TASK DIRECTIONS: For this exercise, reproduce only the lines from the one holding "That's a spectrogram" through the final line of the data below, exactly, and omit pictures.
*** Block opens ***
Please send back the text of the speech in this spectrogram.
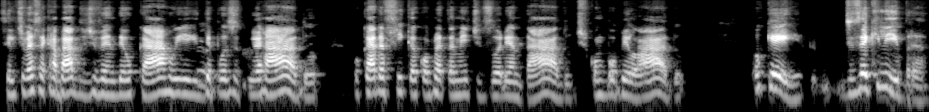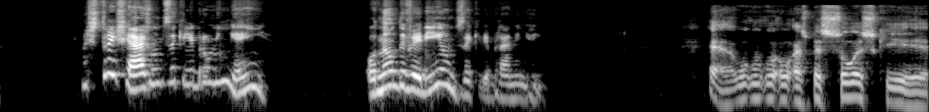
se ele tivesse acabado de vender o carro e é. depositou errado, o cara fica completamente desorientado, descombobilado. Ok, desequilibra. Mas três reais não desequilibram ninguém. Ou não deveriam desequilibrar ninguém. É, o, o, as pessoas que.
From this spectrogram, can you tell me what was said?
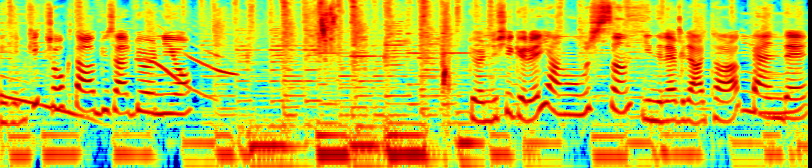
Benimki çok daha güzel görünüyor. Görünüşe göre yanılmışsın. Yenilebilir tarak bende.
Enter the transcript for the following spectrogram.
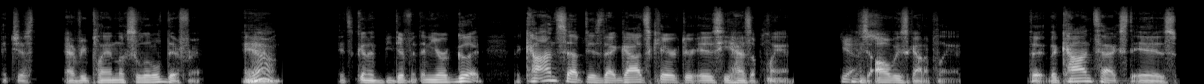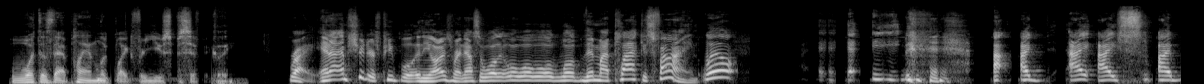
It just every plan looks a little different. And Yeah. It's going to be different than your good. The concept is that God's character is he has a plan. Yes. He's always got a plan. The the context is what does that plan look like for you specifically? Right. And I'm sure there's people in the audience right now say, well, well, well, well, well then my plaque is fine. Well, I, I, I, I,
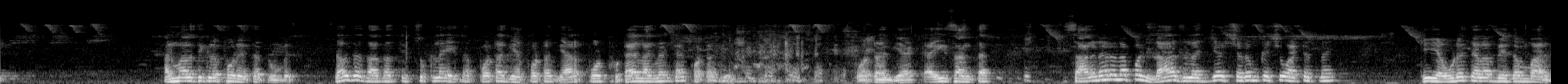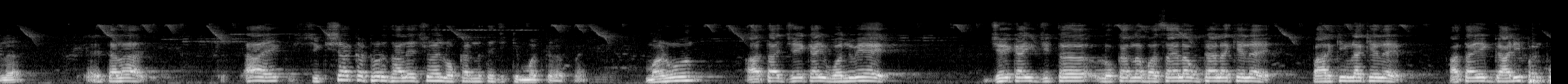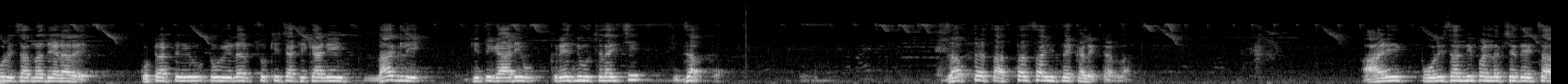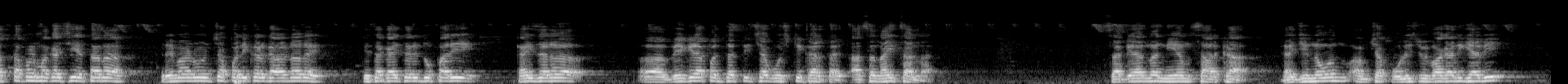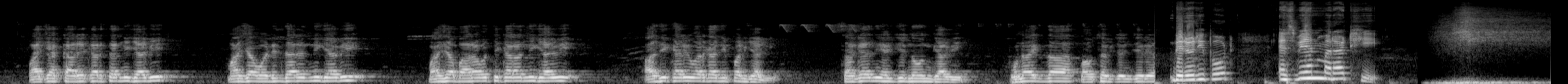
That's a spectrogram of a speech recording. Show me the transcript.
आणि मला तिकडे फोन येतात मुंबईत. जाऊ द्या दादा ते चुकलं एकदा पोटात घ्या पोटात घ्या. अरे पोट फुटायला लागलं काय पोटात घ्या? पोटात घ्या काही सांगतात. सांगणाऱ्याला पण लाज लज्जा शरम कशी वाटत नाही? की एवढं त्याला बेदम मारलं. त्याला त्याला काय शिक्षा कठोर झाल्याशिवाय लोकांना त्याची किंमत कळत नाही. म्हणून आता जे काही वनवे आहेत जे काही जिथं लोकांना बसायला उठायला केलंय पार्किंगला केलंय आता एक गाडी पण पोलिसांना देणार आहे. कुठं टू टू व्हीलर चुकीच्या ठिकाणी लागली की ती गाडी क्रेननी उचलायची? जप्त. जप्तच आत्ताच सांगितलंय कलेक्टरला. आणि पोलिसांनी पण लक्ष द्यायचं. आत्ता पण मगाशी येताना रेमांडोनच्या पलीकड गार्डन आहे. तिथं काहीतरी दुपारी काही जण वेगळ्या पद्धतीच्या गोष्टी करतायत. असं नाही चालणार. सगळ्यांना नियम सारखा. ह्याची नोंद आमच्या पोलीस विभागाने घ्यावी माझ्या कार्यकर्त्यांनी घ्यावी माझ्या वडीलधाऱ्यांनी घ्यावी माझ्या बारावतीकरांनी घ्यावी अधिकारी वर्गाने पण घ्यावी. सगळ्यांनी ह्याची नोंद घ्यावी. पुन्हा एकदा Bhausaheb Janjire bureau report S B N Marathi.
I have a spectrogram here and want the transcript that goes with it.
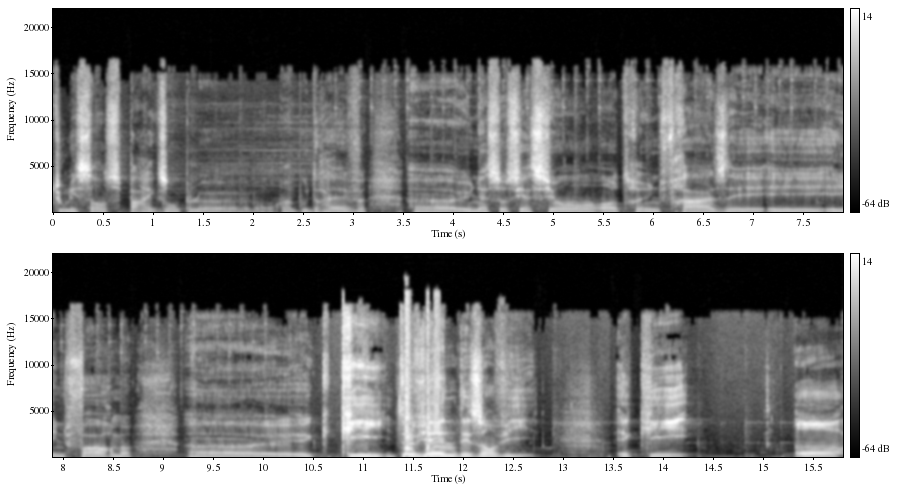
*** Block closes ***
TASK RESULT:
That's a spectrogram of a speech recording. Show me the transcript.
आणि मला तिकडे फोन येतात मुंबईत. जाऊ द्या दादा ते चुकलं एकदा पोटात घ्या पोटात घ्या. अरे पोट फुटायला लागलं काय पोटात घ्या? पोटात घ्या काही सांगतात. सांगणाऱ्याला पण लाज लज्जा शरम कशी वाटत नाही? की एवढं त्याला बेदम मारलं. त्याला त्याला काय शिक्षा कठोर झाल्याशिवाय लोकांना त्याची किंमत कळत नाही. म्हणून आता जे काही वनवे आहेत जे काही जिथं लोकांना बसायला उठायला केलंय पार्किंगला केलंय आता एक गाडी पण पोलिसांना देणार आहे. कुठं टू टू व्हीलर चुकीच्या ठिकाणी लागली की ती गाडी क्रेननी उचलायची? जप्त. जप्तच आत्ताच सांगितलंय कलेक्टरला. आणि पोलिसांनी पण लक्ष द्यायचं. आत्ता पण मगाशी येताना रेमांडोनच्या पलीकड गार्डन आहे. तिथं काहीतरी दुपारी काही जण वेगळ्या पद्धतीच्या गोष्टी करतायत. असं नाही चालणार. सगळ्यांना नियम सारखा. ह्याची नोंद आमच्या पोलीस विभागाने घ्यावी माझ्या कार्यकर्त्यांनी घ्यावी माझ्या वडीलधाऱ्यांनी घ्यावी माझ्या बारावतीकरांनी घ्यावी अधिकारी वर्गाने पण घ्यावी. सगळ्यांनी ह्याची नोंद घ्यावी. पुन्हा एकदा Bhausaheb Janjire bureau report S B N Marathi.
I have a spectrogram here and want the transcript that goes with it.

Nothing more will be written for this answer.